A Sketch of the Life of Brig. Gen. Francis Marion
He was the partisan who ran circles around the feared Banastre Tarleton, using guerilla tactics to cripple the British effort to subdue the Carolinas. Hiding out in the Low Country swamps, striking when and where he was least expected, Francis Marion was one of the most colorful heroes of the American Revolution. In this memoir, written by a man who served with Marion, you’ll meet the real Swamp Fox. So many stories about Francis Marion’s exploits have been embellished to the point of fiction. In this book, William Dobein James sets the record straight. Illustrated for the first time, James’ account of this icon of America’s war for independence is a classic that preserves the memory of a man who was small in stature, but who became a giant of his nation’s history.

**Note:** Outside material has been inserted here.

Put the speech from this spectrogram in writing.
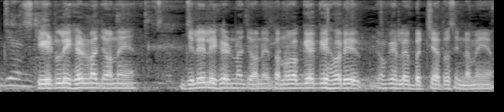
ਜੀ ਹਾਂਜੀ। ਸਟੇਟ ਲਈ ਖੇਡਣਾ ਚਾਹੁੰਦੇ ਆ ਜ਼ਿਲ੍ਹੇ ਲਈ ਖੇਡਣਾ ਚਾਹੁੰਦੇ ਤੁਹਾਨੂੰ ਅੱਗੇ ਅੱਗੇ ਹੋ ਰਹੇ ਕਿਉਂਕਿ ਹਲੇ ਬੱਚੇ ਆ, ਤੁਸੀਂ ਨਵੇਂ ਆ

ABOUT THE AUTHOR..
William Dobein James, A.M., was a South Carolinian originally of Georgetown District who was born in 1764 and enlisted to serve with Francis Marion during the American Revolutionary War. James later became a judge, and moved to Sumter District, where he owned a 1,309-acre plantation that was his primary residence. James died there in 1804. James' account of Francis Marion is the only one to have been written by someone who served with the legendary "Swamp Fox."